# Chemistry for Kids

Kids love to mix things up and make something new happen, and chemistry for kids lets them do just that.

There is almost nothing kids like better than wielding a little power...except possibly eating, and they get to do some of that here, too.

### Dirty Pennies

Needed: dirty pennies (see tip below), salt, vinegar, liquid soap, 3 bowls, paper and pen, old toothbrush or scrubbing pad, measuring cups and spoons

Prep: With your child, prepare three bowls. Put soapy water in the first, vinegar in the second, and a combination of 1/2 cup vinegar with 1 teaspoon salt in the last bowl. You can put small signs next to each that say what is in each bowl.

Challenge Question: What solution will get pennies the cleanest?

Do It: Set out a pile of dirty pennies. Have kids predict which solution will get the pennies cleanest: the soap and water, the vinegar, or the vinegar and salt mixture.

Let kids experiment with trying to clean the pennies. Which solution got the pennies the cleanest?

Tip: If your pennies are not very dirty to start with, discreetly soak them in vinegar for about an hour. They'll be disgusting in no time.

### Rising Raisins

Needed: baking soda, vinegar, water, small drinking glass, a few raisins, spoon

Challenge Question: Can raisins float in water?

Do It: Tell kids that they are going to see if they can get raisins to float in a glass of water. Fill the glass about half full of water. Put about three raisins in it and see what happens.

Have your child stir two spoonfuls of baking soda into a half glass of water, then drop in a few raisins. Slowly add vinegar and watch to see if the raisins begin to dance or float. Continue adding baking soda until the raisins float to the top.

What made the raisins float? What did you see in the water when this happened? Air is inside the bubbles you saw. We use baking soda to make bread rise up. How do you think baking soda makes bread rise up?

Tip: When doing chemistry for kids, don't worry too much about whether their theories are correct. What is important is that they are coming up with theories and testing them.

I'll bet you never knew that baking cookies could be used to teach chemistry for kids. Heat is great for producing chemical changes. Cookies go from soft to hard, from small to large, and even the taste changes when they are cooked. Take cookie baking to a new level with this yummy chemistry experiment.

Challenge Question: What changes happen to a cookie when you bake it?

Do It: Make cookies together, following your favorite recipe. Let kids be involved in the measuring, stirring, and other preparations. The science part of it begins when the raw cookies have been set out on the cookie sheet, before going in the oven.

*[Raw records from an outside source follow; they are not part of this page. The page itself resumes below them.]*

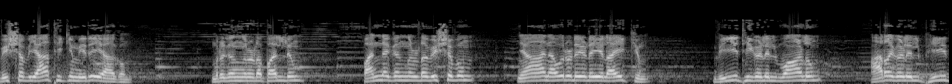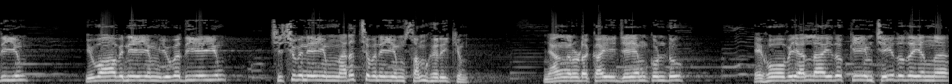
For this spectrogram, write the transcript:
വിഷവ്യാധിക്കും ഇരയാകും. മൃഗങ്ങളുടെ പല്ലും പന്നകങ്ങളുടെ വിഷവും ഞാൻ അവരുടെ ഇടയിൽ അയക്കും വീഥികളിൽ വാളും അറകളിൽ ഭീതിയും യുവാവിനെയും യുവതിയെയും ശിശുവിനെയും നരച്ചവനെയും സംഹരിക്കും. ഞങ്ങളുടെ കൈ ജയം കൊണ്ടു യഹോവയല്ല ഇതൊക്കെയും ചെയ്തത് എന്ന്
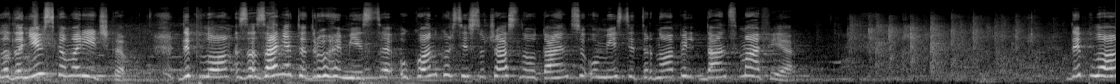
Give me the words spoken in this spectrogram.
Ладанівська Марічка. Диплом за зайняте друге місце у конкурсі сучасного танцю у місті Тернопіль Данс Мафія. Диплом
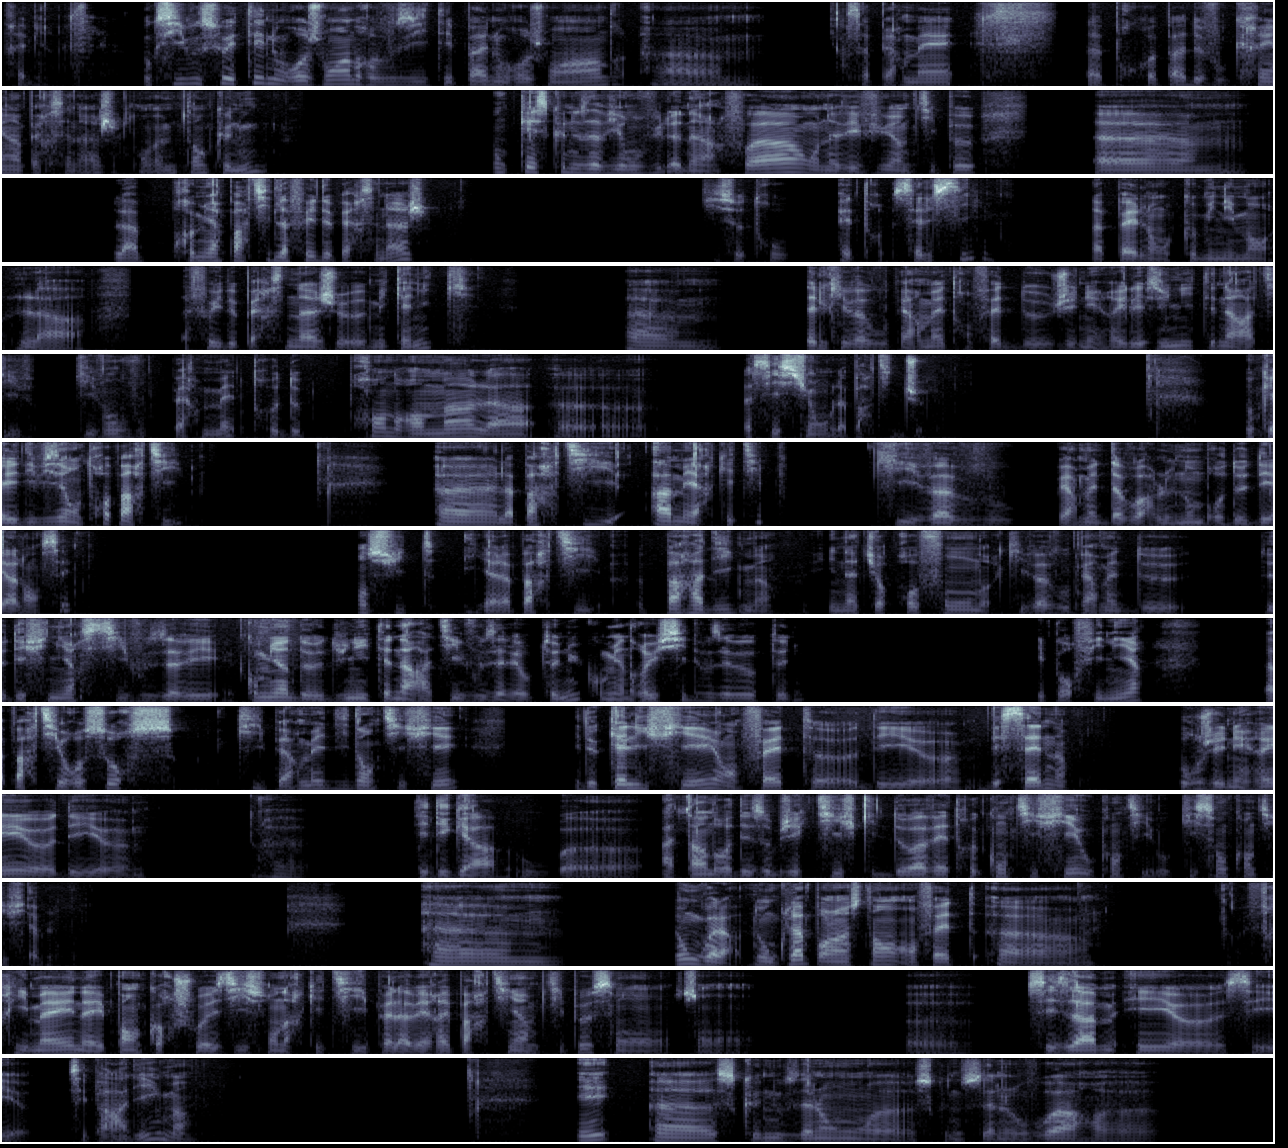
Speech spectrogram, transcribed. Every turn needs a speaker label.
Speaker 1: Très bien. Donc si vous souhaitez nous rejoindre, vous n'hésitez pas à nous rejoindre. ça permet, pourquoi pas, de vous créer un personnage en même temps que nous. Donc qu'est-ce que nous avions vu la dernière fois? On avait vu un petit peu la première partie de la feuille de personnage, qui se trouve être celle-ci, qu'on appelle en communément la, feuille de personnage euh, mécanique, celle qui va vous permettre en fait de générer les unités narratives qui vont vous permettre de prendre en main la, euh, session, la partie de jeu. Donc elle est divisée en trois parties. Euh, la partie âme et archétype, qui va vous permettre d'avoir le nombre de dés à lancer. Ensuite, il y a la partie paradigme et nature profonde qui va vous permettre de, définir si vous avez combien d'unités narratives vous avez obtenues, combien de réussites vous avez obtenues. Et pour finir, la partie ressources qui permet d'identifier et de qualifier en fait euh, des, euh, des scènes pour générer des, des dégâts ou atteindre des objectifs qui doivent être quantifiés ou, ou qui sont quantifiables. Donc voilà, donc là pour l'instant en fait Freemain n'avait pas encore choisi son archétype, elle avait réparti un petit peu son ses âmes et ses, ses, paradigmes. Et ce que nous allons ce que nous allons voir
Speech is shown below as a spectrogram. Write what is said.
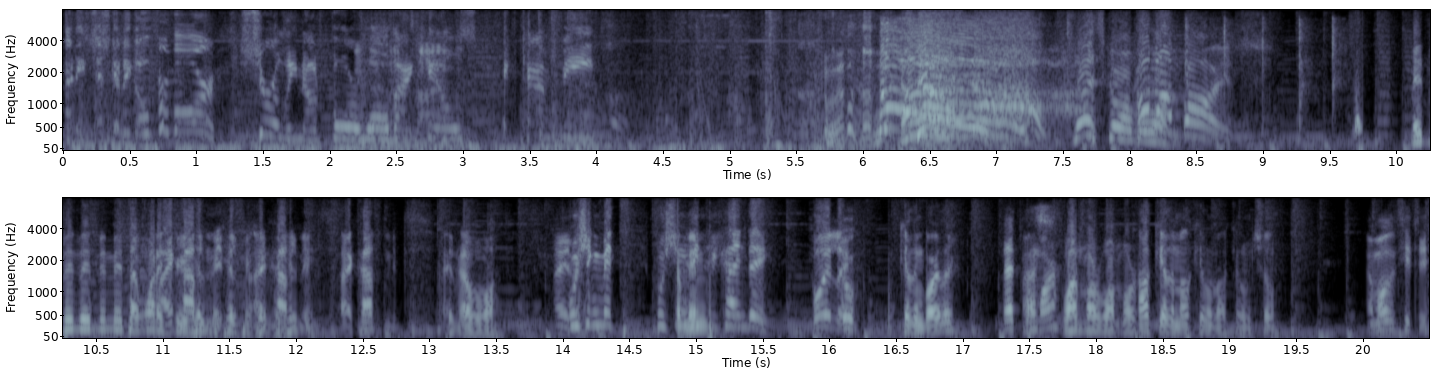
And he's just going to go for more! Surely not four wallbang kills. It can't be. No! Let's go, Come on, boys. Mid, mid, mid, mid, mid. I want I to cut heal me, mid. heal me, I heal me, cut heal me. mid. I cut mid. I Heal me, cut blah, blah, mid. Pushing mid. Pushing I mean- mid behind A. Boiler. Two. I'm killing boiler. Dead. One more. One more, one more. I'll kill him. I'll kill him. I'll kill him. Chill. I'm holding TT.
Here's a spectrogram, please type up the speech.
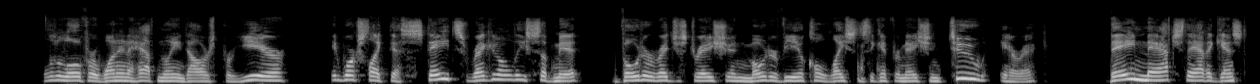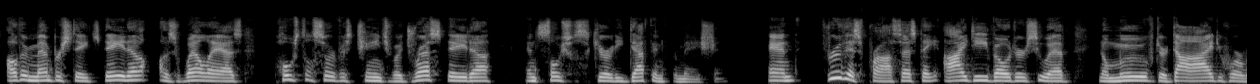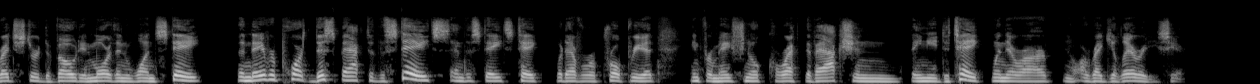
a little over $1.5 million per year. It works like this states regularly submit voter registration, motor vehicle licensing information to ERIC. They match that against other member states' data as well as Postal Service change of address data and Social Security death information. And through this process, they ID voters who have you know, moved or died, who are registered to vote in more than one state. Then they report this back to the states, and the states take whatever appropriate informational corrective action they need to take when there are you know, irregularities here.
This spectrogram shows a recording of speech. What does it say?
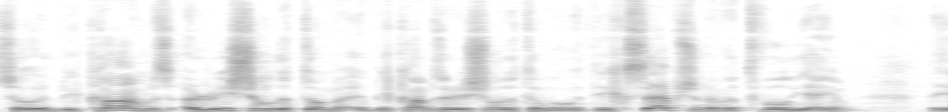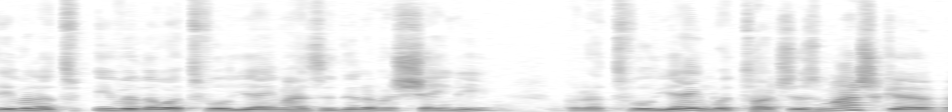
so it becomes a rishon l'tuma. It becomes a rishon l'tuma, with the exception of a tvul yem, that even a, even though a tvul yem has a din of a sheni, but a tvul yem what touches mashke,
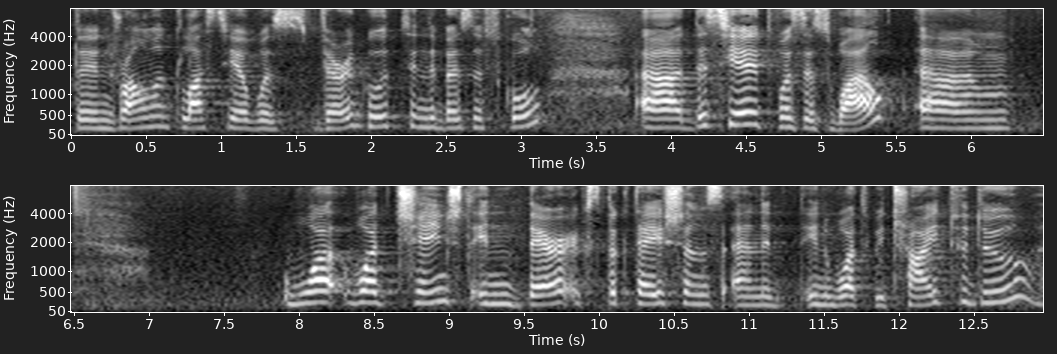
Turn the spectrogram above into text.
the enrollment last year was very good in the business school. Uh, this year it was as well. Um, what, what changed in their expectations and in, what we tried to do,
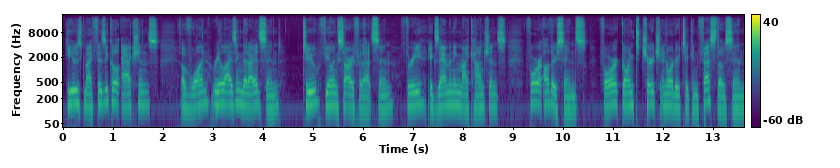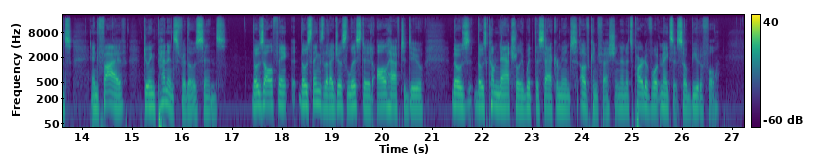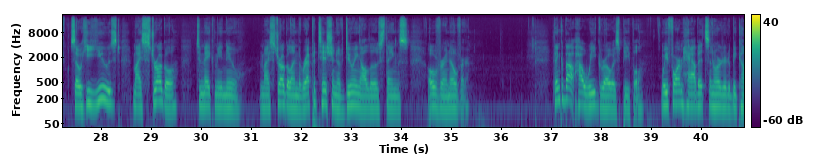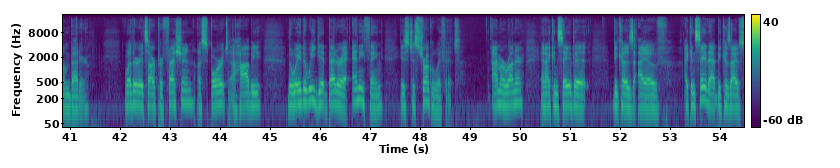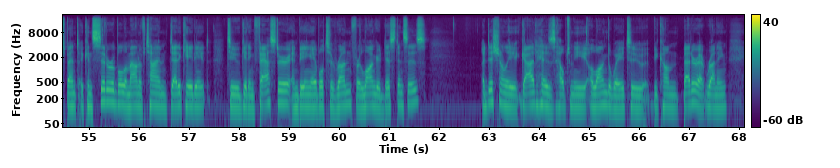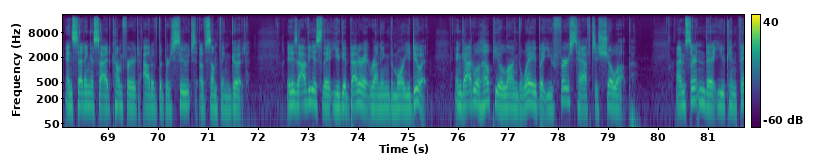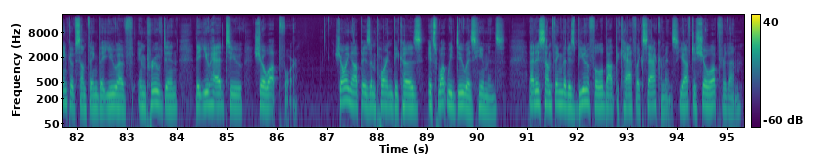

Taste a little of the raw batter. Is it thick or thin? Soft or hard? What does it taste like? Do you think the finished cookie will taste like this?

Look at the cookies on the cookie sheet. Are they flat or rounded? How big are they? Do you think the shape will change when they bake? Will they get bigger, smaller, or stay the same?

Bake the cookies. Compare them when they come out of the oven. How did they change? Do they taste different? How about after the cookies have cooled?

### Making Butter

Needed: 2/3 cup heavy cream, salt, clean marbles, measuring cup, crackers or bread, small jar with tight lid (like a baby food jar)

Challenge Question: What happens to cream when you shake it up?

Do It: Let kids measure 2/3 cup heavy cream into the jar. Add a large pinch of salt and stir it up. What does it taste like?

Put on the lid, tightly. What does the cream inside feel like? Is it more like milk, yogurt, or butter?

Have kids start shaking the jar. Can they feel the cream sloshing around? As they keep shaking it, the feel of the cream will change. Point out when the consistency gets a bit more like yogurt, and begins to become firmer. It will start to make a ball that will shake around inside the jar. When this happens, usually after about 10 minutes, it has turned into butter and is ready to eat.

Open the jar. What is different now? Why did it change? Does it taste the same?

Tip: If you have several kids, have them share the work. All that shaking can get tiring.

Chemistry for kids is a lot of fun. At this age, they don't really get the idea of how chemicals form or interact, and that's fine. The goal of chemistry, for kids in first grade or thereabouts, should be to teach that chemistry always brings some sort of change, and to give them opportunities to compare the before to the after.

If you enjoyed doing chemistry for kids, don't miss out on the water experiments, nature experiments, and other great science topics. You can find all these and more on our science experiments for kids main page.